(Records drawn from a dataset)
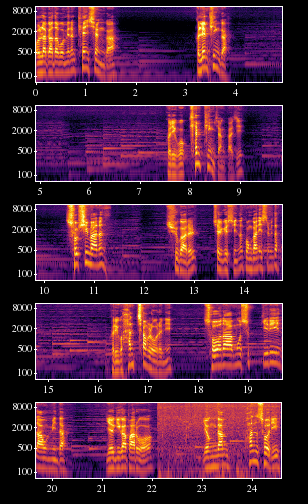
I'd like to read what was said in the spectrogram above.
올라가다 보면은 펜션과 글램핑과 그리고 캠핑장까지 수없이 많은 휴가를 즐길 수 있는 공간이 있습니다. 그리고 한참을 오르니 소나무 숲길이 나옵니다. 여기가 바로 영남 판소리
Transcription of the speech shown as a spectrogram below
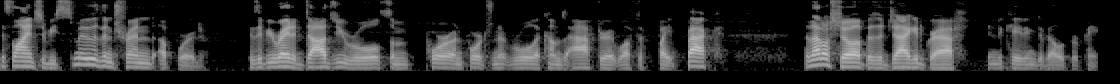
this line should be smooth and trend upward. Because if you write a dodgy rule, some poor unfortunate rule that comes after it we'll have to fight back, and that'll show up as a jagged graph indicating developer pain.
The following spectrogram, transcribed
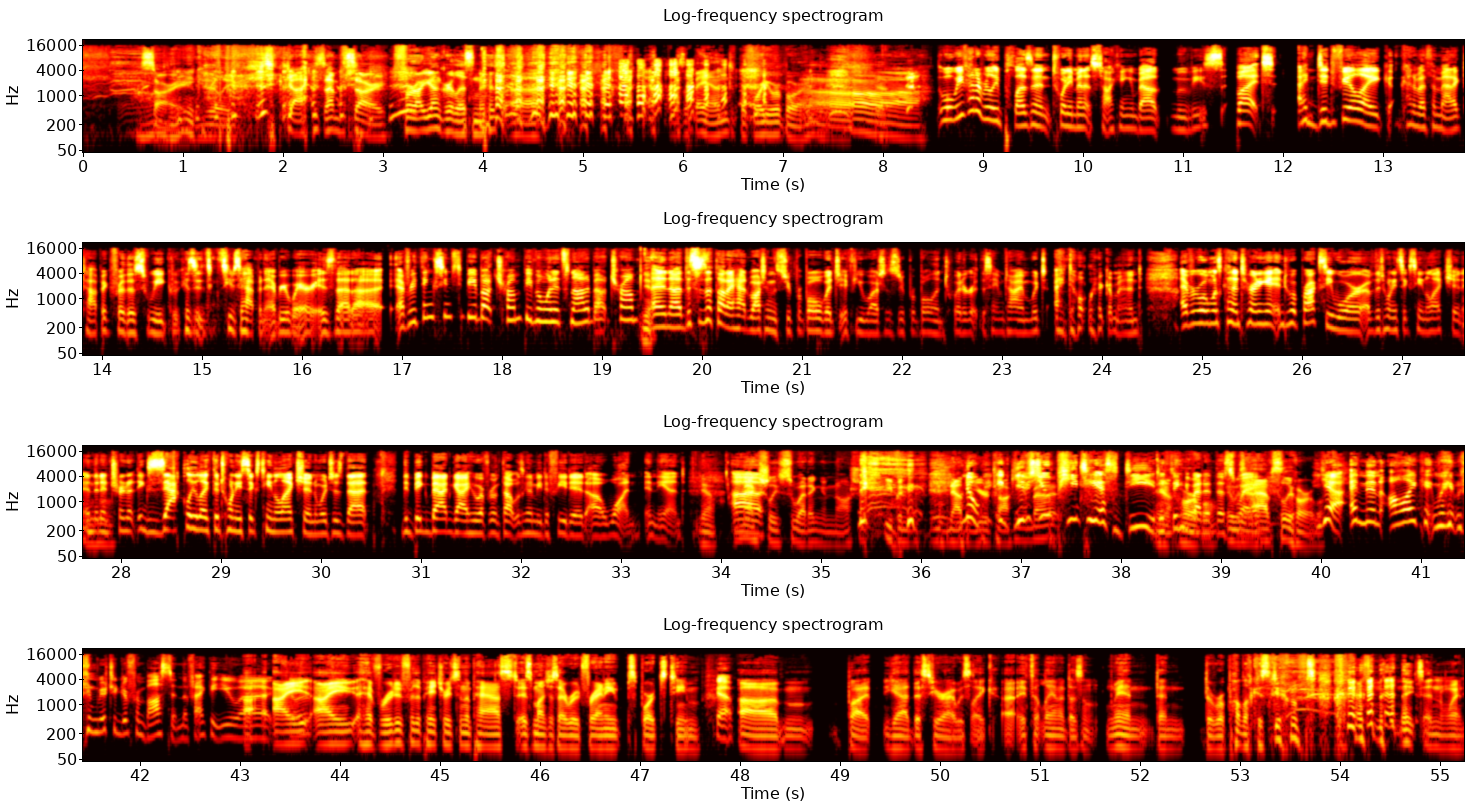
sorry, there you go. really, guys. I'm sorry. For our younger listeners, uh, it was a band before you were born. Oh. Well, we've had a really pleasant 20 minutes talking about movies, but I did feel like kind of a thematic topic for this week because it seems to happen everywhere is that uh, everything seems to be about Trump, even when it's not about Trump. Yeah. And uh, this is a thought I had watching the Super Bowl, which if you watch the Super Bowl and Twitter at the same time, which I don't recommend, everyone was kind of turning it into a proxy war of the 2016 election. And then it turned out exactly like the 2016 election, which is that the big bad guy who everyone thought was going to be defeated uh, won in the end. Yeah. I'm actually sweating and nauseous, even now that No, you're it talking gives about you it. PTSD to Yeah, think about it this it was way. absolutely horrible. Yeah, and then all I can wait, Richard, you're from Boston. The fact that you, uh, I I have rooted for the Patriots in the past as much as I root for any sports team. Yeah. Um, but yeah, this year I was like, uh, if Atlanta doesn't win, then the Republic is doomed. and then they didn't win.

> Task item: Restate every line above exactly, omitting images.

> Written answer:
I'd like to read what was said in the spectrogram above.
올라가다 보면은 펜션과 글램핑과 그리고 캠핑장까지 수없이 많은 휴가를 즐길 수 있는 공간이 있습니다. 그리고 한참을 오르니 소나무 숲길이 나옵니다. 여기가 바로 영남 판소리
Transcription of the speech shown as a spectrogram below
this line should be smooth and trend upward. Because if you write a dodgy rule, some poor unfortunate rule that comes after it we'll have to fight back, and that'll show up as a jagged graph indicating developer pain.
The following spectrogram, transcribed
sorry, there you go. really, guys. I'm sorry. For our younger listeners, uh, it was a band before you were born. Oh. Well, we've had a really pleasant 20 minutes talking about movies, but I did feel like kind of a thematic topic for this week because it seems to happen everywhere is that uh, everything seems to be about Trump, even when it's not about Trump. Yeah. And uh, this is a thought I had watching the Super Bowl, which if you watch the Super Bowl and Twitter at the same time, which I don't recommend, everyone was kind of turning it into a proxy war of the 2016 election. And then it turned out exactly like the 2016 election, which is that the big bad guy who everyone thought was going to be defeated uh, won in the end. Yeah. I'm actually sweating and nauseous, even now that No, you're it talking gives about you it. PTSD to Yeah, think about it this it was way. absolutely horrible. Yeah, and then all I can wait, Richard, you're from Boston. The fact that you, uh, I I have rooted for the Patriots in the past as much as I root for any sports team. Yeah. Um, but yeah, this year I was like, uh, if Atlanta doesn't win, then the Republic is doomed. and then they didn't win.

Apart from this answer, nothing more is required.